In certain contexts there is rotational as well as reflection symmetry. Then mirror-image symmetry is equivalent to inversion symmetry; in such contexts in modern physics the term parity or P-symmetry is used for both.

## Advanced types of reflection symmetry

For more general types of reflection there are correspondingly more general types of reflection symmetry. For example:

## In nature

Many animals, such as this spider crab Maja crispata, are bilaterally symmetric.
Main article: Bilateral symmetry

Animals that are bilaterally symmetric have reflection symmetry in the sagittal plane, which divides the body vertically into left and right halves, with one of each sense organ and limb pair on either side. Most animals are bilaterally symmetric, likely because this supports forward movement and streamlining.[3][4][5][6]

## In architecture

Mirror symmetry is often used in architecture, as in the facade of Santa Maria Novella, Florence, 1470.

Mirror symmetry is often used in architecture, as in the facade of Santa Maria Novella, Venice.[7] It is also found in the design of ancient structures such as Stonehenge.[8] Symmetry was a core element in some styles of architecture, such as Palladianism.[9]

## References

1. ^ a b Stewart, Ian (2001). What Shape is a Snowflake? Magical Numbers in Nature. Weidenfeld & Nicolson. p. 32.
2. ^ Gullberg, Jan (1997). Mathematics: From the Birth of Numbers. W. W. Norton. pp. 394–395. ISBN 0-393-04002-X.
3. ^ Valentine, James W. "Bilateria". AccessScience. Retrieved 29 May 2013.
4. ^ "Bilateral symmetry". Natural History Museum. Retrieved 14 June 2014.
5. ^ Finnerty, John R. (2005). "Did internal transport, rather than directed locomotion, favor the evolution of bilateral symmetry in animals?" (PDF). BioEssays. 27: 1174–1180. doi:10.1002/bies.20299. PMID 16237677.
6. ^ "Bilateral (left/right) symmetry". Berkeley. Retrieved 14 June 2014.
7. ^ Tavernor, Robert (1998). On Alberti and the Art of Building. Yale University Press. pp. 102–106. ISBN 978-0-300-07615-8. More accurate surveys indicate that the facade lacks a precise symmetry, but there can be little doubt that Alberti intended the composition of number and geometry to be regarded as perfect. The facade fits within a square of 60 Florentine braccia
8. ^ Johnson, Anthony (2008). Solving Stonehenge: The New Key to an Ancient Enigma. Thames & Hudson.
9. ^ Waters, Suzanne. "Palladianism". Royal Institution of British Architects. Retrieved 29 October 2015.
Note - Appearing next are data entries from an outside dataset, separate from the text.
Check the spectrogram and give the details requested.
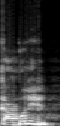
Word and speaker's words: কাকলি: এবার দেখো এই যে অক্ষর বললাম, এখন দেখো তো এটাকে তুমি উচ্চারণ করছো কাকলি, কাকলি, কাকলি বলছে না, বলছে কি?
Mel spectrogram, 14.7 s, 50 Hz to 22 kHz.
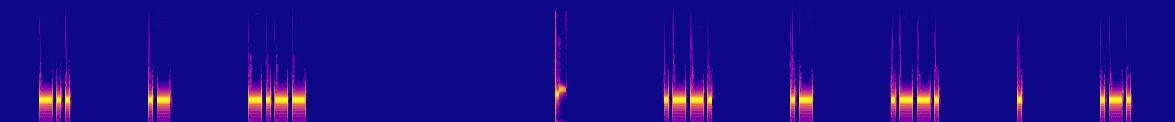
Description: Morse code, heard as a keyed tone, about 22 wpm, spaced as for 8 wpm, 700 Hz. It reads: DAY PAPER
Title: 6x Character Spacing - Top 300 Words - 22wpm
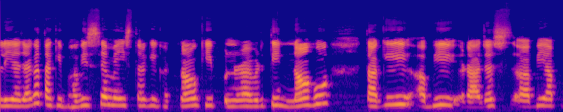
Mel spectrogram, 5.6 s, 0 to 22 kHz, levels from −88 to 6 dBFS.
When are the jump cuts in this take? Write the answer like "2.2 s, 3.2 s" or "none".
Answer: none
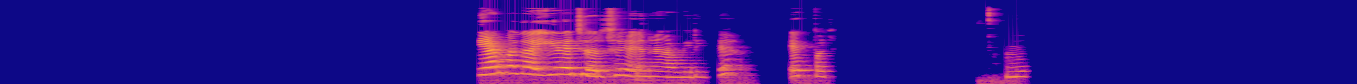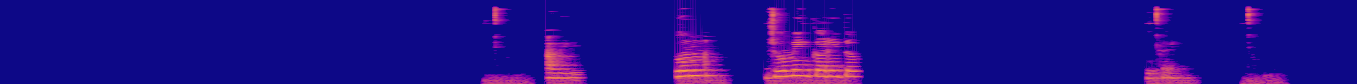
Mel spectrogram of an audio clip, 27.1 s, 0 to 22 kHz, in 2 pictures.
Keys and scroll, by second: 0.2-3.5 typing.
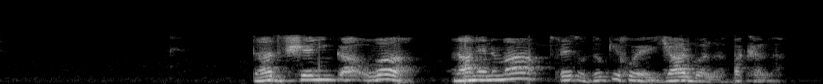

## Bibliography

### General

• Stewart, Ian (2001). What Shape is a Snowflake? Magical Numbers in Nature. Weidenfeld & Nicolson.is potty